After an eight month operation led by EPA Victoria, the last truckload of contaminated glass waste from Glass Recovery Services (GRS) has been removed.
The Victoria EPA has increased its occupation of a glass recycling facility in Coolaroo, after stepping in to remove stockpile hotspots in October.
The action comes after a spot fire demonstrated that an industrial waste stockpile was not being appropriately managed to protect community and environment.
According to an EPA statement, recent stockpile monitoring has detected an increase in temperatures across areas that remain a concern to the EPA.
Since 25 October, the EPA has removed over 1100 truckloads of waste from the site, representing 10 per cent of the contaminated waste where hotspots are occurring.
“Works to remove hotspots and contaminated glass will continue for some months, with an estimated volume of 50,000 cubic metres of waste to remove,” the statement reads.
EPA Taskforce Manager Danny Childs said the EPA would continue to use all regulatory powers available to ensure hotspots are removed from the site as soon as possible.
“EPA will continue to undertake this work to reduce the risk to local communities and the environment,” Mr Childs said.
A regulatory oversight group consisting of EPA, MFB, WorkSafe and Hume City Council will continue a coordinated, multi-agency approach to drive compliance across the site.
This year’s Victorian Waste Management Association State Conference addressed all the key issues impacting the state’s waste and resource recovery sector, including changes to the EP Act and the government’s stockpiling taskforce.
The clean-up efforts at SKM Recycling plant in Coolaroo concluded in late October after more than 30,000 tonnes of fire-impacted waste was removed, the Victorian Government reported.
At the height of the fire in July, the Metropolitan Fire Brigade had about 50 appliances and 140 firefighters on scene working with emergency services partners.
Firefighting efforts were led by the Metropolitan Fire Brigade, with crews from Country Fire Authority, the Australian Capital Territory, South Australia and New South Wales all lending a hand.
It is estimated that 140 million litres of contaminated water were pumped out of nearby Merlynston Creek and directed to the sewer system by Melbourne Water.
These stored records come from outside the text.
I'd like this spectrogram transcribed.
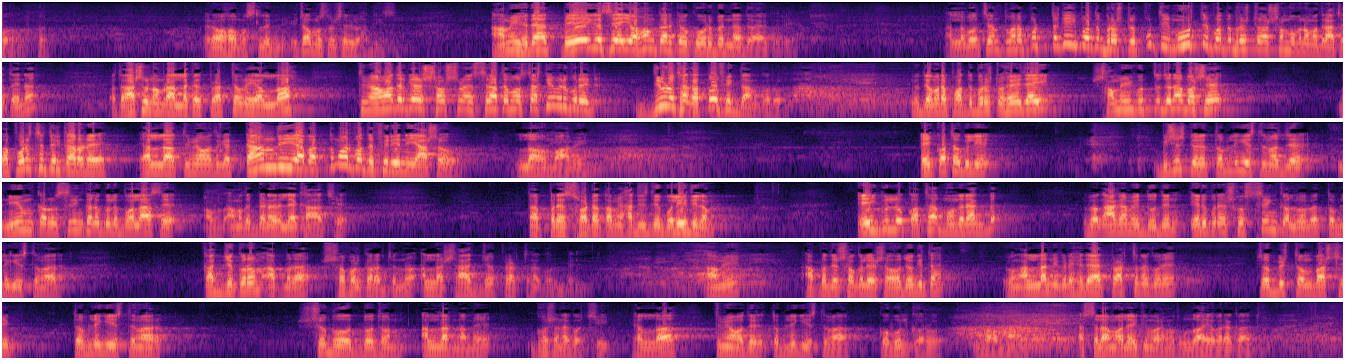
রহ মুসলিম, এটাও মুসলিম শরীফ হাদিস। আমি হেদায়ত পেয়ে গেছি, এই অহংকার কেউ করবেন না, দয়া করে। আল্লাহ বলছেন, তোমরা প্রত্যেকেই পথভ্রষ্ট, প্রতি মুহূর্তে পথভ্রষ্ট হওয়ার সম্ভাবনা আমাদের আছে, তাই না? অত আসুন আমরা আল্লাহকে প্রার্থনা করি আল্লাহ, তুমি আমাদেরকে সবসময় সিরাতে মোস্তাকিমের উপরে দৃঢ় থাকা তৌফিক দান করো। যদি আমরা পথভ্রষ্ট হয়ে যাই, সাময়িক উত্তেজনা বসে বা পরিস্থিতির কারণে আল্লাহ, তুমি আমাদেরকে টান দিয়ে আবার তোমার পথে ফিরিয়ে নিয়ে আসো। আল্লাহ আমিন। এই কথাগুলি বিশেষ করে তবলিগ ইস্তেমার যে নিয়মকানুন শৃঙ্খলাগুলো বলা আছে আমাদের ব্যানারে লেখা আছে, তারপরে ছটা তো আমি হাদিস দিয়ে বলেই দিলাম। এইগুলো কথা মনে রাখবে এবং আগামী দুদিন এর উপরে সুশৃঙ্খলভাবে তবলিগ ইস্তেমার কার্যক্রম আপনারা সফল করার জন্য আল্লাহ সাহায্য প্রার্থনা করবেন। আমি আপনাদের সকলের সহযোগিতা এবং আল্লাহ নিকটে হেদায়ত প্রার্থনা করে চব্বিশতম বার্ষিক তবলিগি ইজতেমার শুভ উদ্বোধন আল্লাহর নামে ঘোষণা করছি। আল্লাহ, তুমি আমাদের তবলিগি ইজতেমা কবুল করো। আসসালামু আলাইকুম রহমতুল্লাহ বারকাত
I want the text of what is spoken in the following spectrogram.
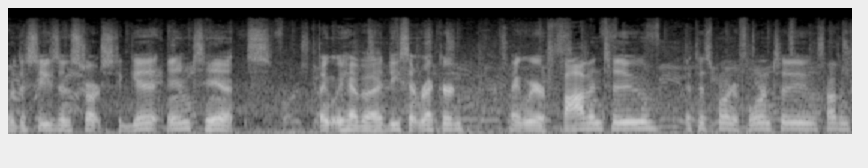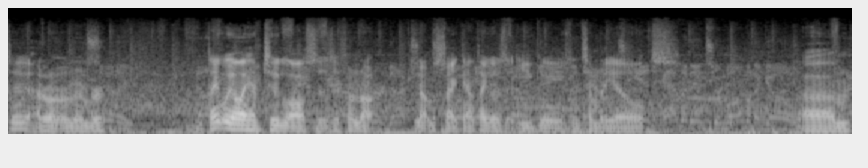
where the season starts to get intense. I think we have a decent record. I think we're five and two at this point, or four and two, five and two. I don't remember. I think we only have two losses, if I'm not not mistaken. I think it was the Eagles and somebody else. Um.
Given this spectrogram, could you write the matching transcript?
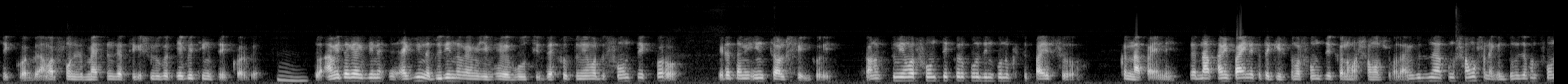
চেক করবে আমার ফোনের মেসেঞ্জার থেকে শুরু করে এভরিথিং চেক করবে। তো আমি তাকে একদিন একদিন না দুই দিন আগে আমি এইভাবে বলছি দেখো তুমি আমাদের ফোন চেক করো এটা তো আমি ইনসাল্ট ফিল করি। কারণ তুমি আমার ফোন চেক করে কোনোদিন কোনো কিছু পাইছো? না পাইনি। না আমি পাইনি তাতে কিছু তোমার ফোন চেক করলে আমার সমস্যা হবে। আমি কিন্তু না কোনো সমস্যা নেই কিন্তু তুমি যখন ফোন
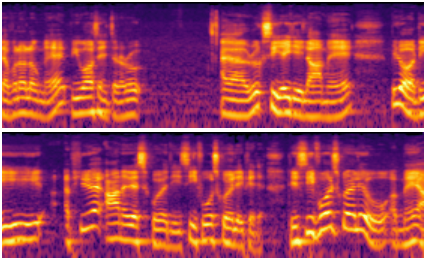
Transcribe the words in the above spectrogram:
develop လုပ်မယ်ပြီးတော့ဆိုရင်ကျွန်တော်တို့အဲ rook c8 တွေလာမယ်ပြီးတော့ဒီအဖြူရဲ့အားနေတဲ့ square ဒီ c4 square လေးဖြစ်တယ်ဒီ c4 square လေးကိုအမဲက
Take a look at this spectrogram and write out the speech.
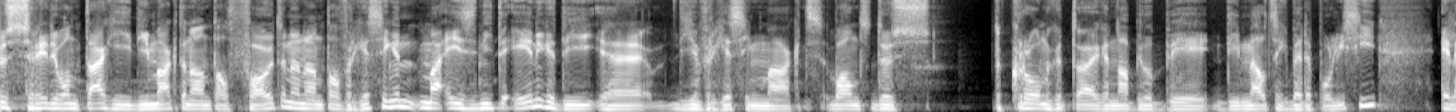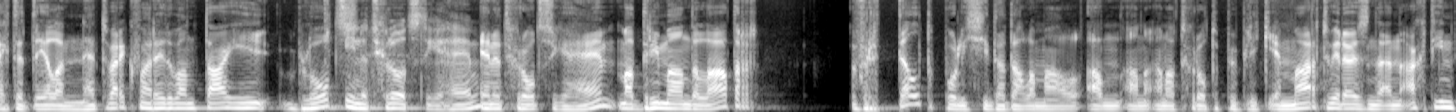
Dus Redouan Taghi die maakt een aantal fouten, een aantal vergissingen, maar hij is niet de enige die, uh, die een vergissing maakt. Want dus de kroongetuige Nabil B. die meldt zich bij de politie. Hij legt het hele netwerk van Redouan Taghi bloot. In het grootste geheim. In het grootste geheim. Maar drie maanden later vertelt de politie dat allemaal aan, aan, aan het grote publiek. In maart 2018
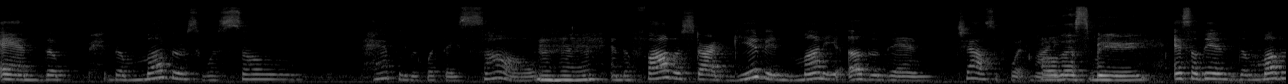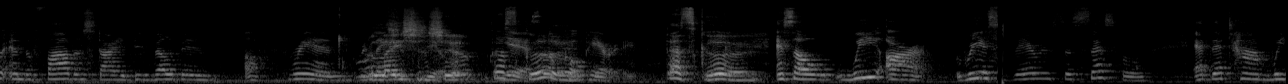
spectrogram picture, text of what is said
And the the mothers were so happy with what they saw. Mhm. And the fathers started giving money other than child support money. Oh, that's big. and so then the mother and the father started developing a friend relationship. Relationship. That's yes, good. co-parenting. That's good. And so we are re- very successful. At that time, we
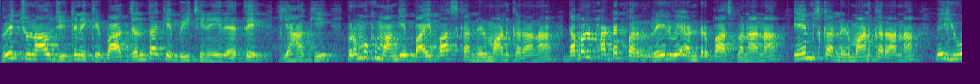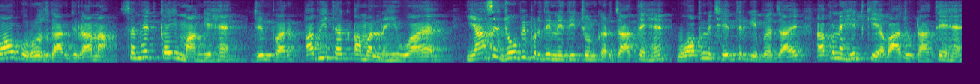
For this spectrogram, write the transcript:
वे चुनाव जीतने के बाद जनता के बीच ही नहीं रहते। यहाँ की प्रमुख मांगे बाईपास का निर्माण कराना, डबल फाटक पर रेलवे अंडरपास बनाना, एम्स का निर्माण कराना, व युवाओं को रोज़गार दिलाना समेत कई मांगे हैं। जिन पर अभी तक अमल नहीं हुआ है। यहाँ से जो भी प्रतिनिधि चुनकर जाते हैं, वो अपने क्षेत्र की बजाय अपने हित की आवाज़ उठाते हैं।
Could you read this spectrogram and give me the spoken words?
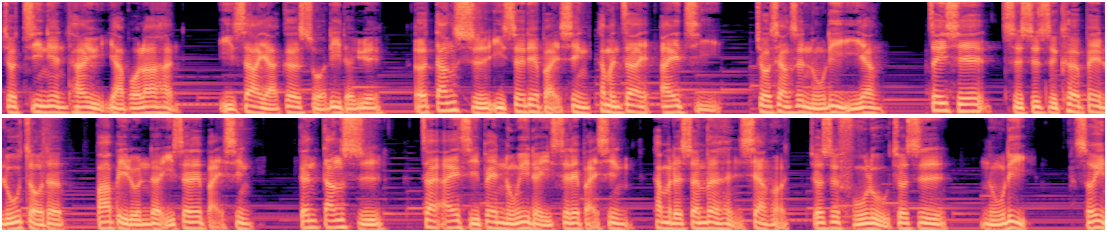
就纪念他与亚伯拉罕、以撒、雅各所立的约。而当时以色列百姓他们在埃及就像是奴隶一样，这一些此时此刻被掳走的巴比伦的以色列百姓，跟当时在埃及被奴役的以色列百姓，他们的身份很像哦，就是俘虏，就是奴隶。所以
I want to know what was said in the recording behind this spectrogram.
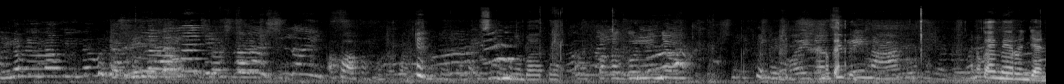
Ilaw. Ilaw. Ako, ako. Isa mga bata. Pakagulo nyo. Okay, don't ha? Ano kaya meron dyan?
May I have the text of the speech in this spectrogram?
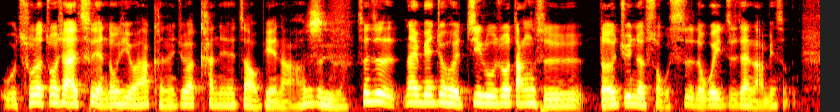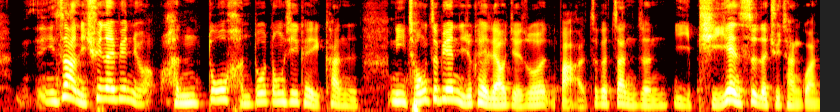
我除了坐下来吃点东西以外，他可能就要看那些照片啊，就是，甚至那边就会记录说当时德军的守势的位置在哪边什么。你知道，你去那边有很多很多东西可以看。你从这边你就可以了解说，把这个战争以体验式的去参观，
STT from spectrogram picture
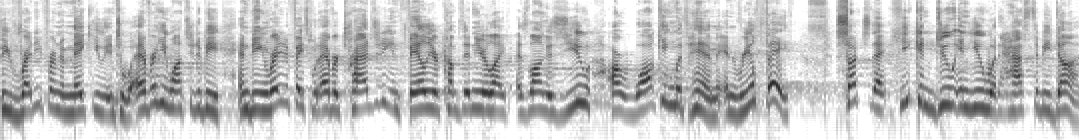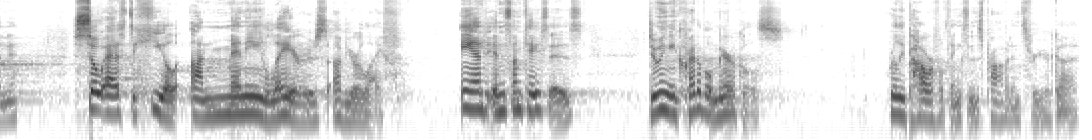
be ready for Him to make you into whatever He wants you to be, and being ready to face whatever tragedy and failure comes into your life as long as you are walking with Him in real faith, such that He can do in you what has to be done so as to heal on many layers of your life. And in some cases, doing incredible miracles really powerful things in his providence for your good.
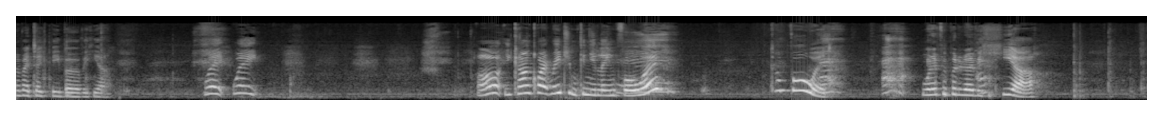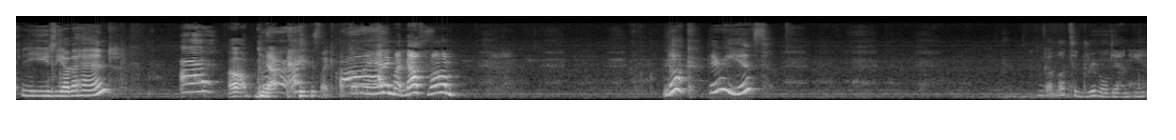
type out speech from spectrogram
What if I take Bebo over here? Wait, wait. Oh, you can't quite reach him. Can you lean forward? Come forward. What if we put it over here? Can you use the other hand? Oh, no. He's like, I've got my hand in my mouth, Mom. Look, there he is. I've got lots of dribble down here.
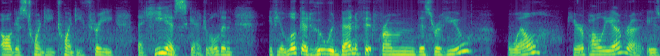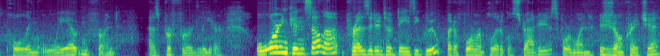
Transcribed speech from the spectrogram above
August 2023 that he has scheduled. And if you look at who would benefit from this review, well, Pierre Poilievre is polling way out in front as preferred leader. Warren Kinsella, president of Daisy Group, but a former political strategist for one Jean Chrétien,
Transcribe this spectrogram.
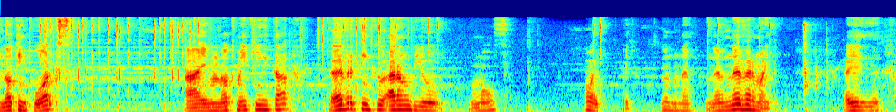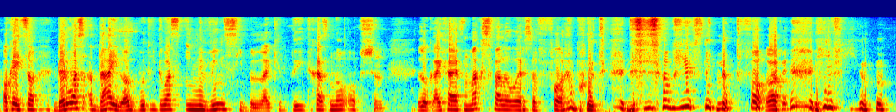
nothing works. I'm not making it up. Everything around you move. Oh wait, wait, no, no, no, never mind. Okay, so there was a dialogue, but it was invincible, like it, it has no option. Look, I have max followers of 4, but this is obviously not 4. If you...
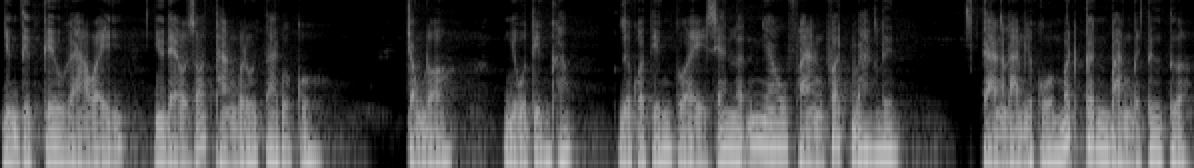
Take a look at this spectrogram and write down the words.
Những tiếng kêu gào ấy Như đều rót thẳng vào đôi tai của cô. Trong đó Nhiều tiếng khóc, Rồi có tiếng quẩy xen lẫn nhau phản phất vang lên, Càng làm cho cô mất cân bằng về tư tưởng.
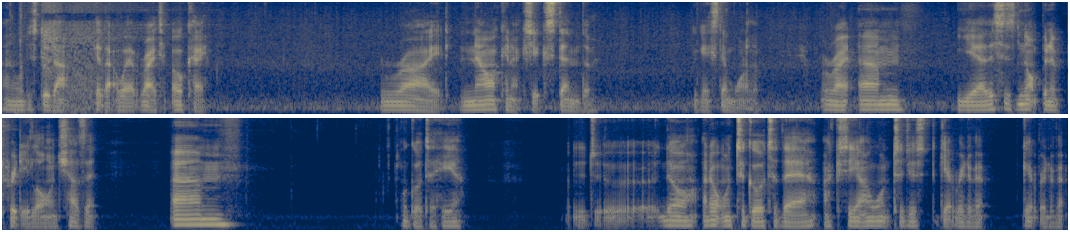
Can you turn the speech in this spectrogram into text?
And we'll just do that. Get that away. Right, okay. Right, now I can actually extend them. We can extend one of them. Right, um... Yeah, this has not been a pretty launch, has it? Um... We'll go to here. No, I don't want to go to there. Actually, I want to just get rid of it. Get rid of it.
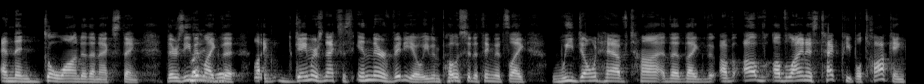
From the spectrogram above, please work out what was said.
and then go on to the next thing. There's even Right. like the like Gamers Nexus in their video even posted a thing that's like we don't have time that like of of of Linus Tech people talking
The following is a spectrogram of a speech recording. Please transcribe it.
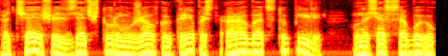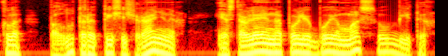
Отчаявшись взять штурмом жалкую крепость, арабы отступили, унося с собой около полутора тысяч раненых и оставляя на поле боя массу убитых.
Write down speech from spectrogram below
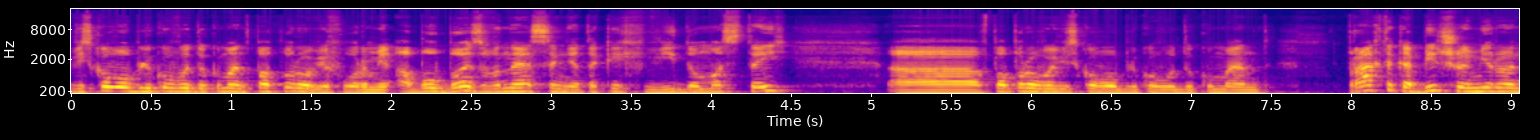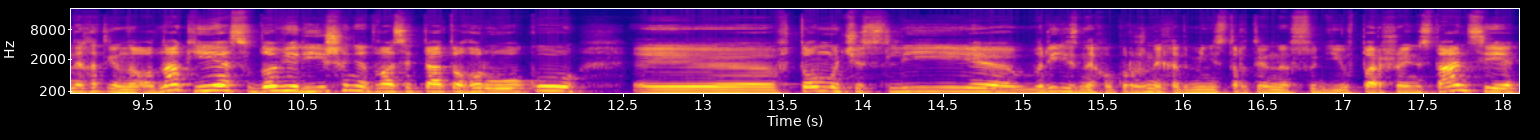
військово-обліковий документ в паперовій формі, або без внесення таких відомостей е, в паперовий військово-обліковий документ. Практика більшою мірою негативна. Однак є судові рішення 25-го року, е, в тому числі різних окружних адміністративних судів першої інстанції.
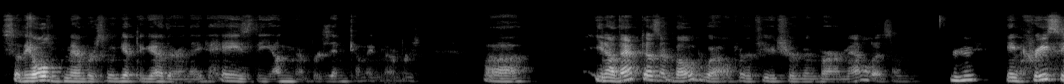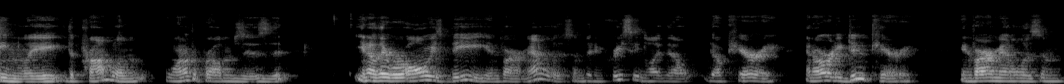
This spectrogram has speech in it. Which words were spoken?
So the old members would get together and they'd haze the young members, incoming members. Uh, you know, that doesn't bode well for the future of environmentalism. Mm-hmm. Increasingly, the problem, one of the problems is that, you know, there will always be environmentalism, but increasingly they'll they'll carry and already do carry environmentalism,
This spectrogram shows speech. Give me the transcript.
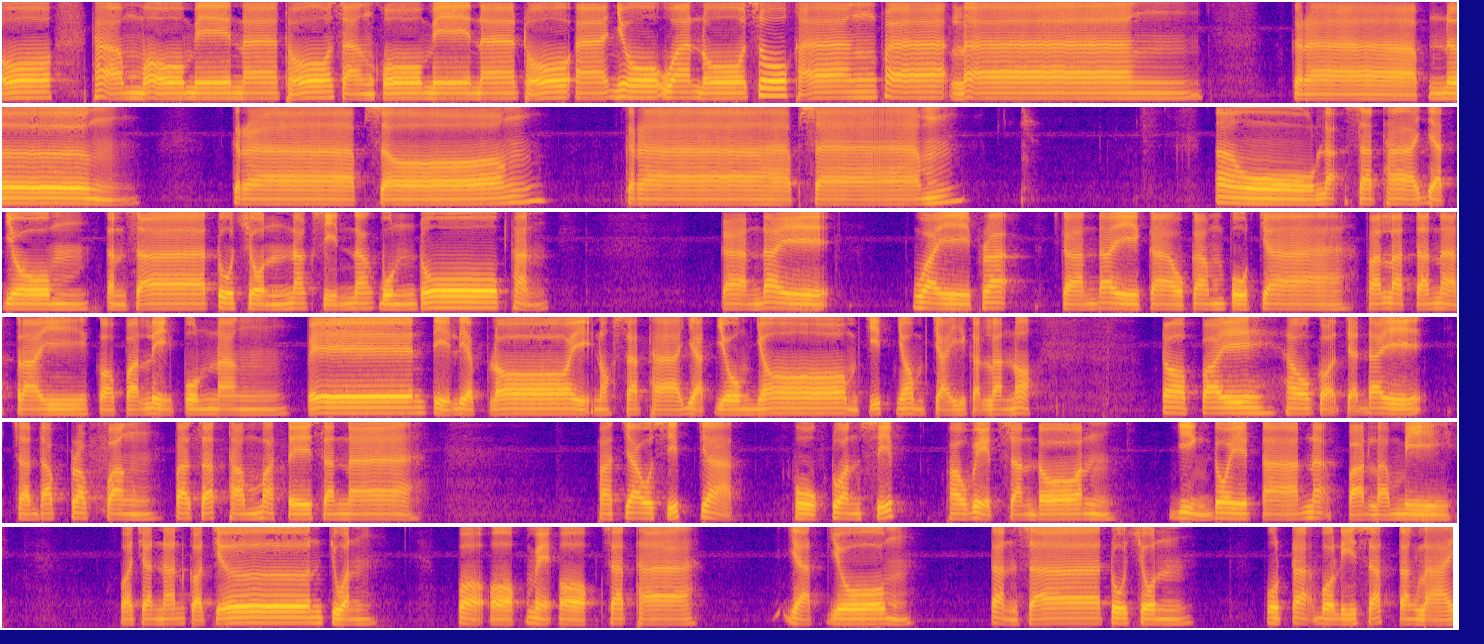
ธรรมโมเมนะโธสังโฆเมนะโธอายุวันโนสุขังภาลังกราบหนึ่งกราบสอง กราบสามเอาละสัทธาญาติโยม ตันสาตุชน นักศีลนักบุญทุกท่าน การได้ไหวพระการได้กล่าวกรรมปูจาพระลัตนาไตรก็ปลิปุนัง เป็นติเรียบร้อยเนาะศรัทธาญาติโยมยอม จิตยอมใจกันละเนาะต่อไปเฮาก็จะได้จะดับรับฟังพระสัทธรรมเทศนาพระเจ้าสิบญาติผูกตวนสิบพระเวสสันดร ยิ่งโดยตาณปาลมี เพราะฉะนั้นก็เจิญจวน ป่อออกแม่ออกศรัทธาญาติโยมตันสาตุชน พุทธบริษัทต่างหลาย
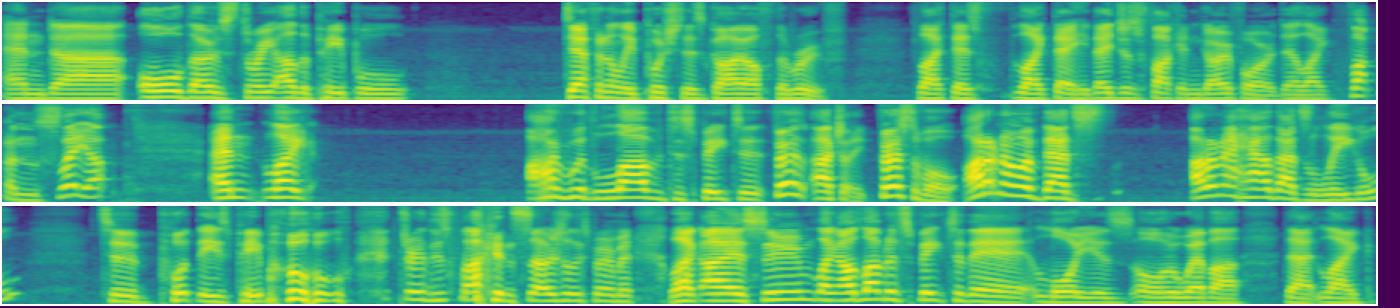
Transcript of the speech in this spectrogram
and uh, all those three other people definitely pushed this guy off the roof. Like there's like they they just fucking go for it. They're like fucking see ya, and like I would love to speak to first. Actually, first of all, I don't know if that's I don't know how that's legal to put these people through this fucking social experiment. Like, I assume, like, I would love to speak to their lawyers or whoever that, like,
Following the fire, a joint Victorian Government taskforce was set up to target key recycling sites that require extra management measures to ensure community safety.
The taskforce is currently auditing recycling facilities across Victoria to identify and prioritise sites that require action to better protect the community.
To assist the taskforce, the Victorian Government established an interim Waste Management Policy to improve safety standards at Victorian waste and resource recovery facilities.
On Tuesday 17 October, the Environment Protection Bill 2017 to clarify the Environment Protection Authority’s (EPA’s) role and strengthen its governance also passed the senate.